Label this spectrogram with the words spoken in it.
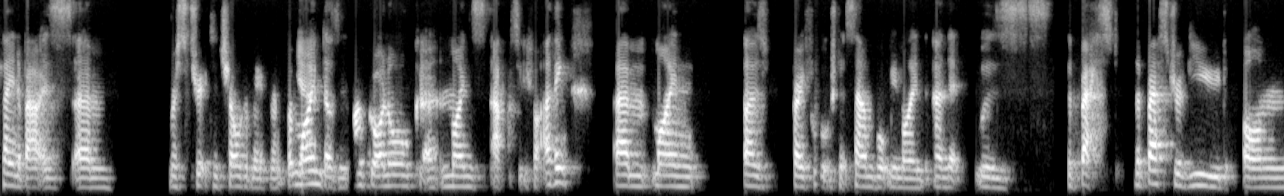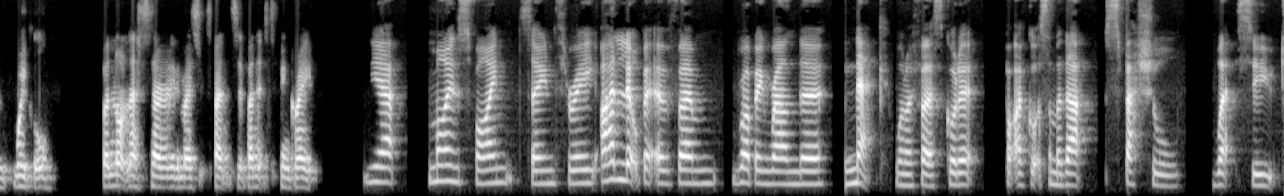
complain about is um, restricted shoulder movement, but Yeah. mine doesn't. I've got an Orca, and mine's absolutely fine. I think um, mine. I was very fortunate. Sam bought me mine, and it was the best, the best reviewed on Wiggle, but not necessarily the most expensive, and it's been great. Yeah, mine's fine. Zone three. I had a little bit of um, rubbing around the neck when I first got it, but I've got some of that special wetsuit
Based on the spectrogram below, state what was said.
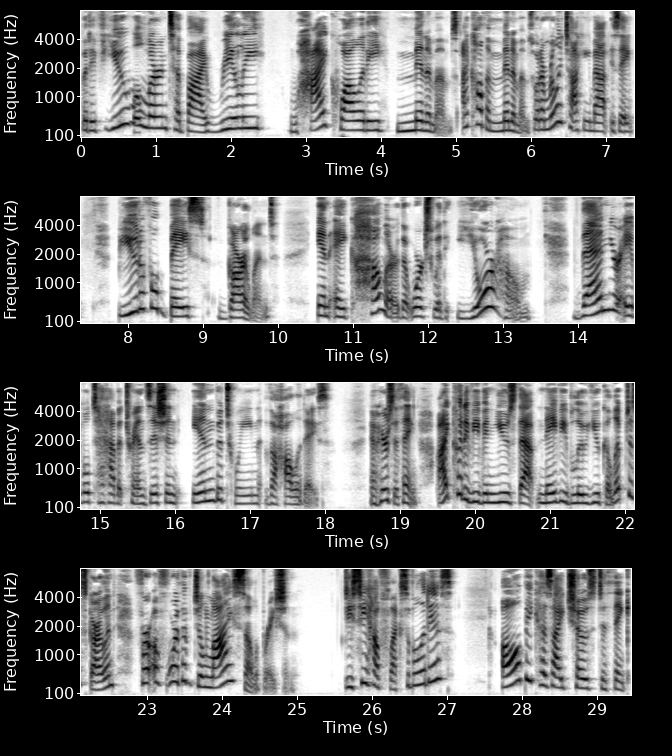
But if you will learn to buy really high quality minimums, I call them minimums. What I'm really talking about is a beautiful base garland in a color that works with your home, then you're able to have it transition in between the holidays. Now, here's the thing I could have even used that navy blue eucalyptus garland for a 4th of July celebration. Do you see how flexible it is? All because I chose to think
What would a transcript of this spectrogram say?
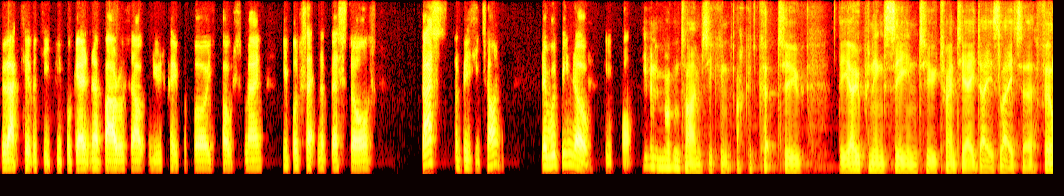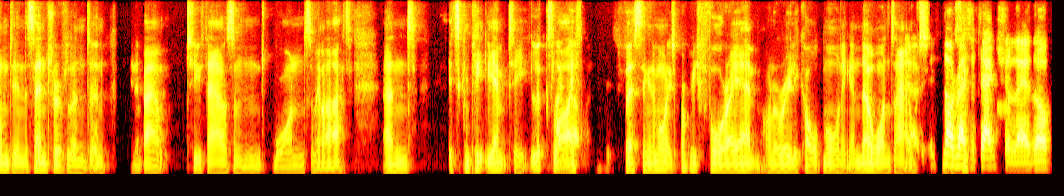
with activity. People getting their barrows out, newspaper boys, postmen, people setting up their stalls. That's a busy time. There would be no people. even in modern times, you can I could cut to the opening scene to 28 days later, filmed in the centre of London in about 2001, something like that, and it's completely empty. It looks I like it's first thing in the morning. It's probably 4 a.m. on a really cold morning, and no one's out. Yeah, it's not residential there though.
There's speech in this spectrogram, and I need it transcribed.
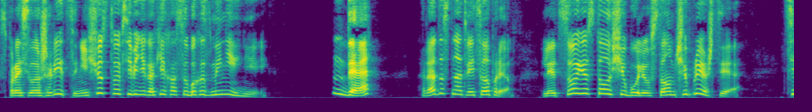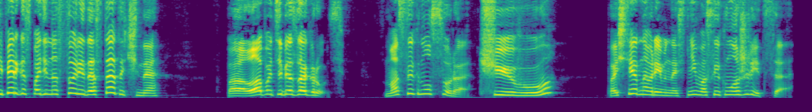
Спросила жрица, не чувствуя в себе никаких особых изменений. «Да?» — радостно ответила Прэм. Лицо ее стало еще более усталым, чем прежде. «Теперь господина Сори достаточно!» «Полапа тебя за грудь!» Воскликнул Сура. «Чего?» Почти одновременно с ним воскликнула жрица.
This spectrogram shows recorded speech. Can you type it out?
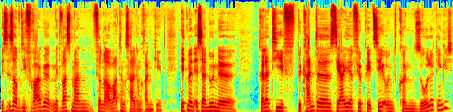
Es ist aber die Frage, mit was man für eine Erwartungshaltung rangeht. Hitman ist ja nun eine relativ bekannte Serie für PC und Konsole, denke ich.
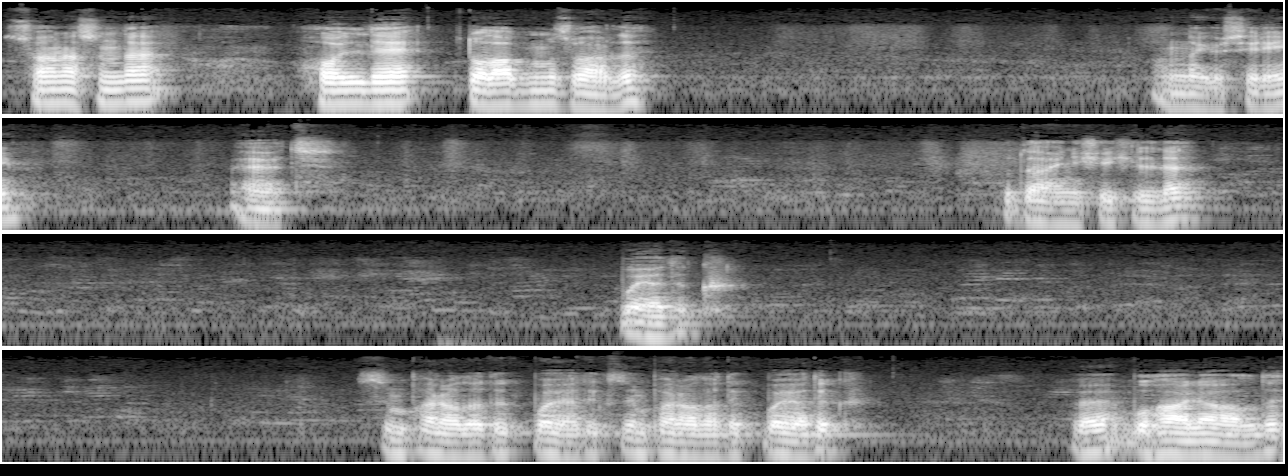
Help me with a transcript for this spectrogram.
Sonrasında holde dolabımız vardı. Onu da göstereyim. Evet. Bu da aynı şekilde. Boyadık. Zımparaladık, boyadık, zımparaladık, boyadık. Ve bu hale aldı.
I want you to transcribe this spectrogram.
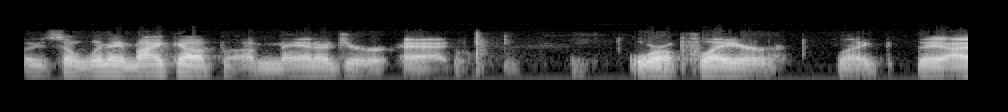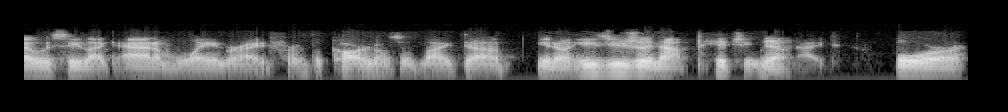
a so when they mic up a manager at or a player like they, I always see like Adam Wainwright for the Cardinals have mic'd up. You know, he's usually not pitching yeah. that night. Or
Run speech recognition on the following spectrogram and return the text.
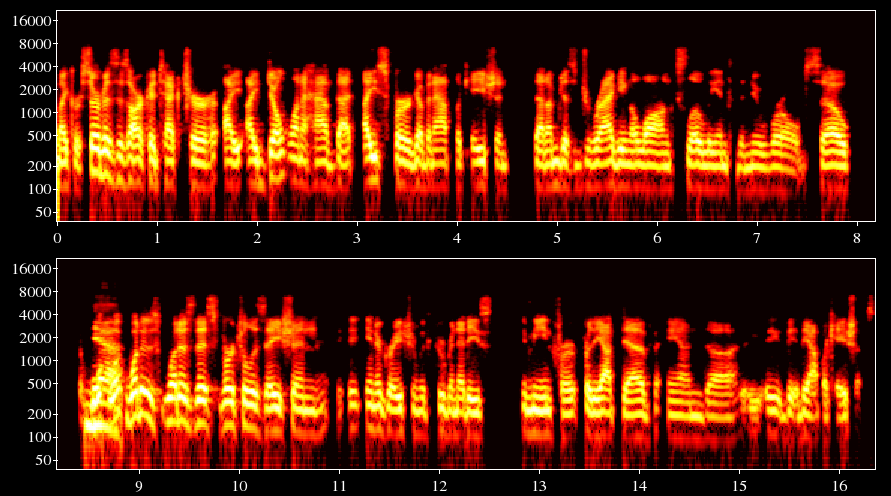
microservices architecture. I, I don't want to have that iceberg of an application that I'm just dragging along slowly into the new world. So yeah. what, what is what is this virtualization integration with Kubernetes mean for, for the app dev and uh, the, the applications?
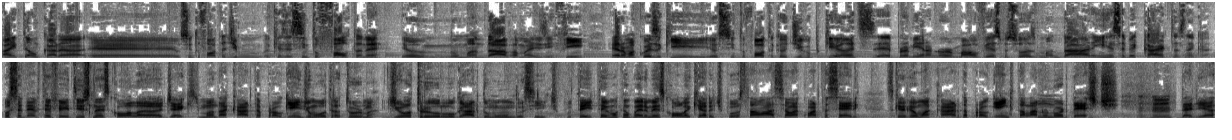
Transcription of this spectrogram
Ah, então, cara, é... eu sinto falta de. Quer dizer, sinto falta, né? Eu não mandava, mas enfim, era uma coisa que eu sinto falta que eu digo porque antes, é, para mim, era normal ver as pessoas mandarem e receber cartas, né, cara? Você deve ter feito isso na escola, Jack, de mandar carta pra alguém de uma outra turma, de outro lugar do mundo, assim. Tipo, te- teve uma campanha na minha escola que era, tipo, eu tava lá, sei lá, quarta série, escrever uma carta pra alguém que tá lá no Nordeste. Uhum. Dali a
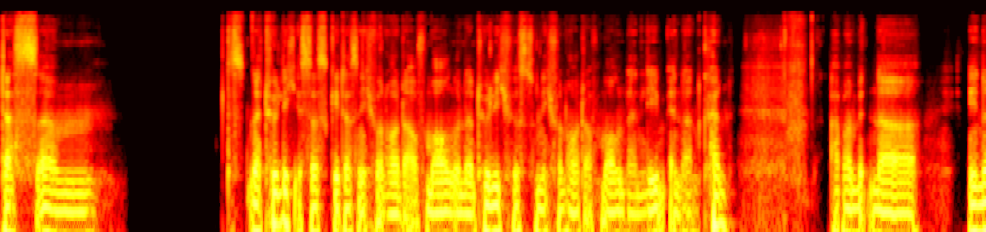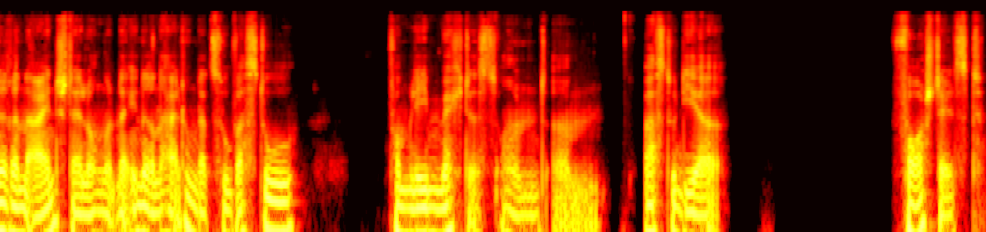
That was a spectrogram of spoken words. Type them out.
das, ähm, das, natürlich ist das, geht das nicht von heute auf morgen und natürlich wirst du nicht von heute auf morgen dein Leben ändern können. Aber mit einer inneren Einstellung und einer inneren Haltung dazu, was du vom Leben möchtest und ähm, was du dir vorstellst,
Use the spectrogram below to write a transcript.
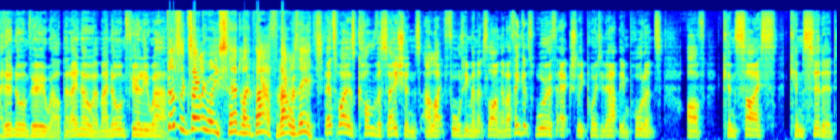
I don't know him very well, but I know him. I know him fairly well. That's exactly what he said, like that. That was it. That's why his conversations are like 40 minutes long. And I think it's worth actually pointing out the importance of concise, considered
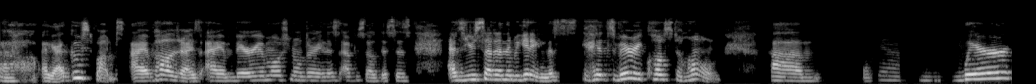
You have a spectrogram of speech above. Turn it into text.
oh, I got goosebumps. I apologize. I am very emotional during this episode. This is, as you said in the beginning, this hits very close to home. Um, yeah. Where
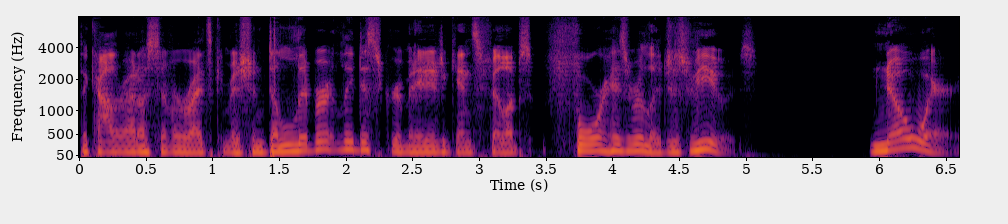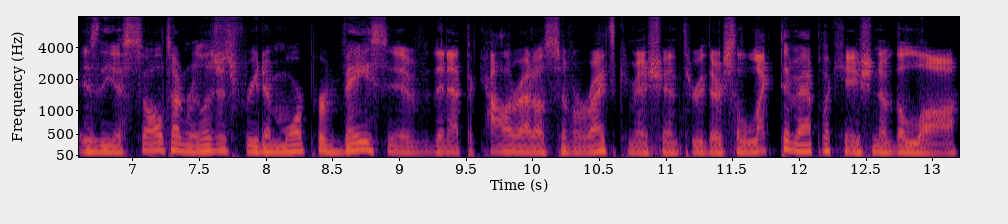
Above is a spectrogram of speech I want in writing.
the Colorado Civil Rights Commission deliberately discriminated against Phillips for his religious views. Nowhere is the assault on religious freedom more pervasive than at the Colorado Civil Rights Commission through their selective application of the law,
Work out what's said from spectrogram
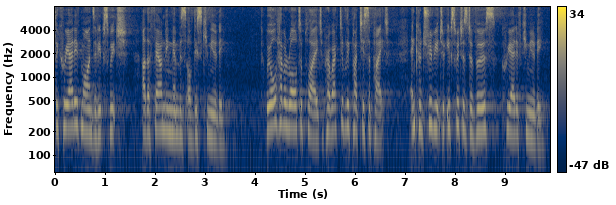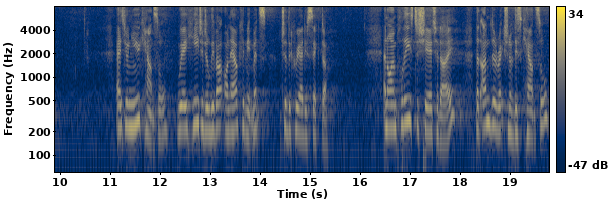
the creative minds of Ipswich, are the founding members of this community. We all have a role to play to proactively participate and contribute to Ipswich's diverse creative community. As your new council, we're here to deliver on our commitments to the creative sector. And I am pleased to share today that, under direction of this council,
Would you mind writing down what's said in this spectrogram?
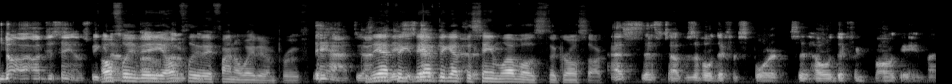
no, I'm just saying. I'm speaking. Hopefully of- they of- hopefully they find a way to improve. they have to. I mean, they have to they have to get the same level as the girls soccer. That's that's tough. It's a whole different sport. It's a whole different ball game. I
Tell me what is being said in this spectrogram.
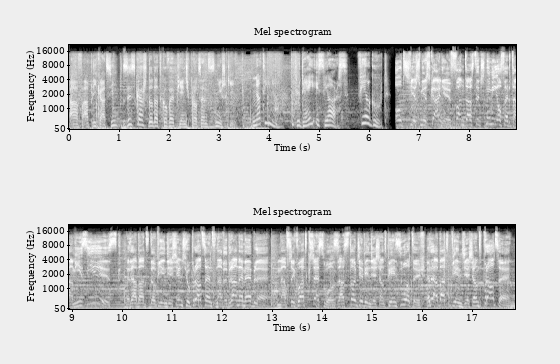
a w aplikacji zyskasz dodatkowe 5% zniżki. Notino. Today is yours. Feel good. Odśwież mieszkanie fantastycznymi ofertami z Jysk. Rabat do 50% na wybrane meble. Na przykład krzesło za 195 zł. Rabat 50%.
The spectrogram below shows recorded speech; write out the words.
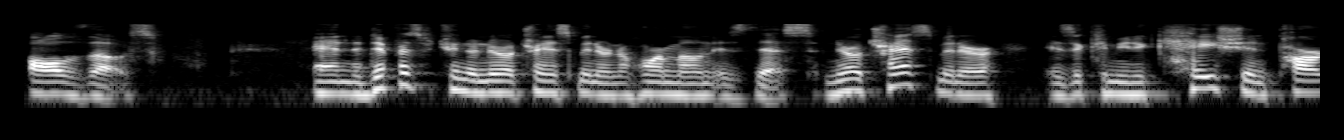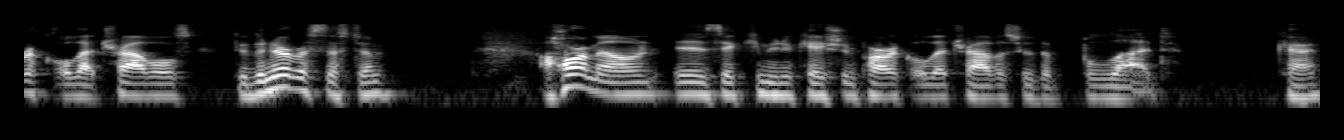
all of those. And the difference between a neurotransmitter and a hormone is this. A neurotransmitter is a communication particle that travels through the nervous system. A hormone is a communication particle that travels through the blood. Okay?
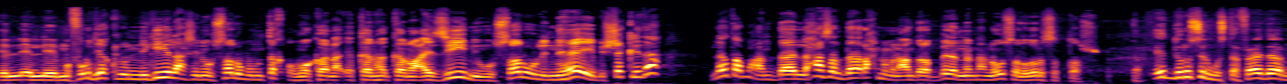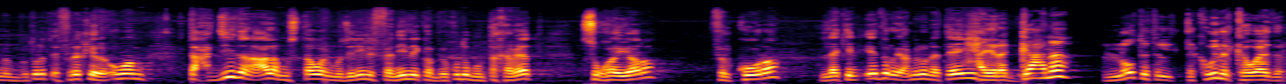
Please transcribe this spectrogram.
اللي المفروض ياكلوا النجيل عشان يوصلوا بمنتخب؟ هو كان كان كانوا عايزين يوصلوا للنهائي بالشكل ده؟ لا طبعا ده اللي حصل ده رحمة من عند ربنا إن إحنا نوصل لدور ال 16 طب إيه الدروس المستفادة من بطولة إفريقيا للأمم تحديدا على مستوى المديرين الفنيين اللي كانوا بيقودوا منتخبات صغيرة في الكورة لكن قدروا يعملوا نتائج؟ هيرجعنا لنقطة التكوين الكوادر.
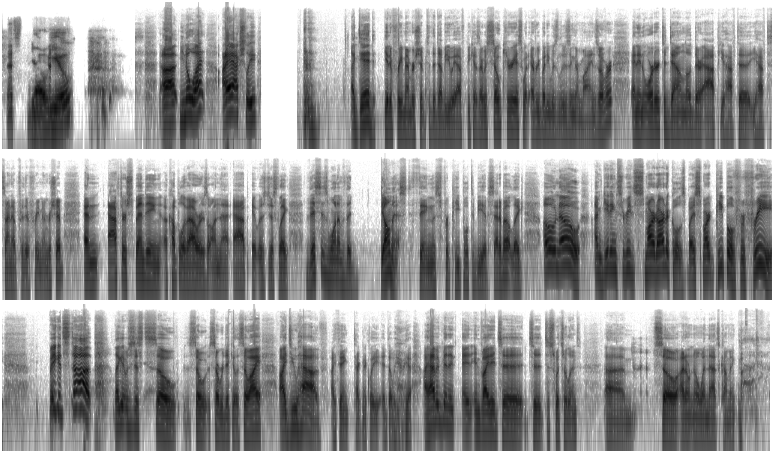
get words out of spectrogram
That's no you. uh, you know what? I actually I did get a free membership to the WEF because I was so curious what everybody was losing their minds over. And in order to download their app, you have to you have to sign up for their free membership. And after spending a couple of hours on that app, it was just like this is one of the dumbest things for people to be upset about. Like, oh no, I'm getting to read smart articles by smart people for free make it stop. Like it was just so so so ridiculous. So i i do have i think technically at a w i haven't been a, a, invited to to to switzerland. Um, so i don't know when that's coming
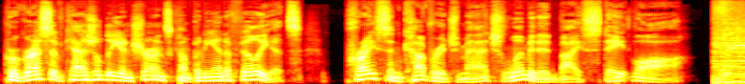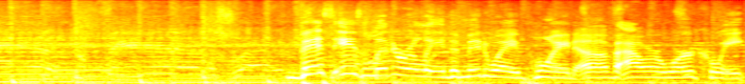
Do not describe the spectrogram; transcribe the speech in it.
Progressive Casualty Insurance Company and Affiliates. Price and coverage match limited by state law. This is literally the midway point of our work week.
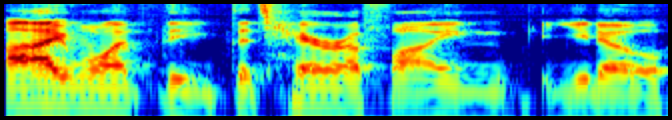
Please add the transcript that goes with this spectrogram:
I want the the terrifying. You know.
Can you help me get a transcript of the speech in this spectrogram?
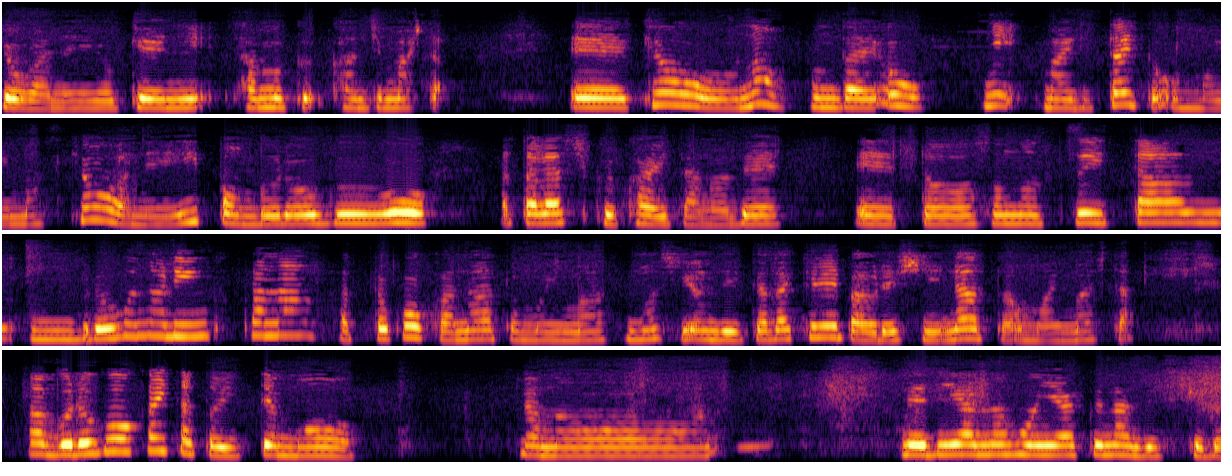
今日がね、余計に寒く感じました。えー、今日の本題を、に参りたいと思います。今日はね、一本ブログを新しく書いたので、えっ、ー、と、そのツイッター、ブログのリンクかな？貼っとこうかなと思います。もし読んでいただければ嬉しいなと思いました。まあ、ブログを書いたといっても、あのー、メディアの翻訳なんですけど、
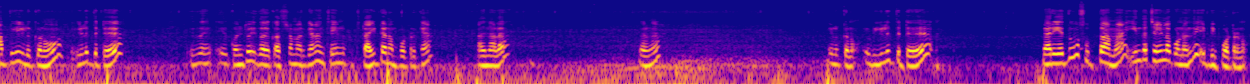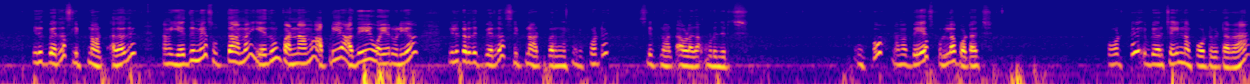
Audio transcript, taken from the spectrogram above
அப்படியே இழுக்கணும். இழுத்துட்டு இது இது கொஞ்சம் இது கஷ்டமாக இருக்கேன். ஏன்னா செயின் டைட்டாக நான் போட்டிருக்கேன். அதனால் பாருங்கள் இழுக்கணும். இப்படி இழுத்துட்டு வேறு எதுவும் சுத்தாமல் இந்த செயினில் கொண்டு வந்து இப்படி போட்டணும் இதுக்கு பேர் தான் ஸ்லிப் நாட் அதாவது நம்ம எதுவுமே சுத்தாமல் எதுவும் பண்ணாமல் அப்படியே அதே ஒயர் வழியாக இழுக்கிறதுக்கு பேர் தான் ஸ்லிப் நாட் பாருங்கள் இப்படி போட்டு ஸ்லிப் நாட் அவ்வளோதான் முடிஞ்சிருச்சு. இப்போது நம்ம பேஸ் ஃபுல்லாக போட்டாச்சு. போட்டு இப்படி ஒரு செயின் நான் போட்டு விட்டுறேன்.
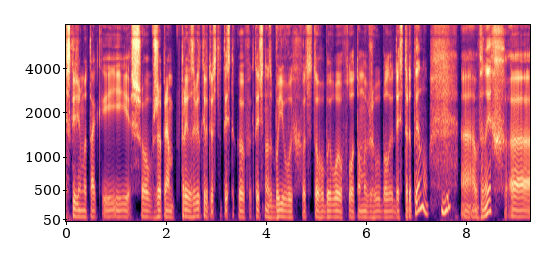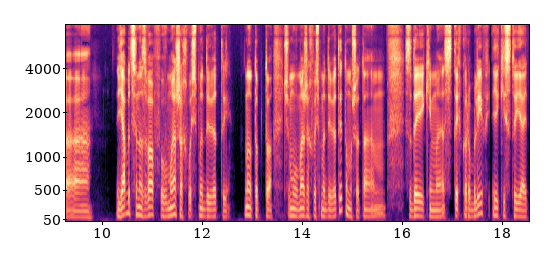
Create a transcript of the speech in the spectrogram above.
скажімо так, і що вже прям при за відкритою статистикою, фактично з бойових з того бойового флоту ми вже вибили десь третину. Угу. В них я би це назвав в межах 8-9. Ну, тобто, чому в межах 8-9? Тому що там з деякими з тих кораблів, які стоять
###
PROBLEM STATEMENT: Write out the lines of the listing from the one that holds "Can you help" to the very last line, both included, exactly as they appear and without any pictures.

RESPONSE TO THE TASK:
Can you help me get a transcript of the speech in this spectrogram?
今日がね、余計に寒く感じました。えー、今日の本題を、に参りたいと思います。今日はね、一本ブログを新しく書いたので、えっ、ー、と、そのツイッター、ブログのリンクかな？貼っとこうかなと思います。もし読んでいただければ嬉しいなと思いました。まあ、ブログを書いたといっても、あのー、メディアの翻訳なんですけど、
Audio transcript, taken from the spectrogram above
அப்படியே இழுக்கணும். இழுத்துட்டு இது இது கொஞ்சம் இது கஷ்டமாக இருக்கேன். ஏன்னா செயின் டைட்டாக நான் போட்டிருக்கேன். அதனால் பாருங்கள் இழுக்கணும். இப்படி இழுத்துட்டு வேறு எதுவும் சுத்தாமல் இந்த செயினில் கொண்டு வந்து இப்படி போட்டணும் இதுக்கு பேர் தான் ஸ்லிப் நாட் அதாவது நம்ம எதுவுமே சுத்தாமல் எதுவும் பண்ணாமல் அப்படியே அதே ஒயர் வழியாக இழுக்கிறதுக்கு பேர் தான் ஸ்லிப் நாட் பாருங்கள் இப்படி போட்டு ஸ்லிப் நாட் அவ்வளோதான் முடிஞ்சிருச்சு. இப்போது நம்ம பேஸ் ஃபுல்லாக போட்டாச்சு. போட்டு இப்படி ஒரு செயின் நான் போட்டு விட்டுறேன்.
Create a transcript of the speech in the spectrogram above.
скажімо так, і що вже прям при за відкритою статистикою, фактично з бойових з того бойового флоту ми вже вибили десь третину. Угу. В них я би це назвав в межах 8-9. Ну, тобто, чому в межах 8-9? Тому що там з деякими з тих кораблів, які стоять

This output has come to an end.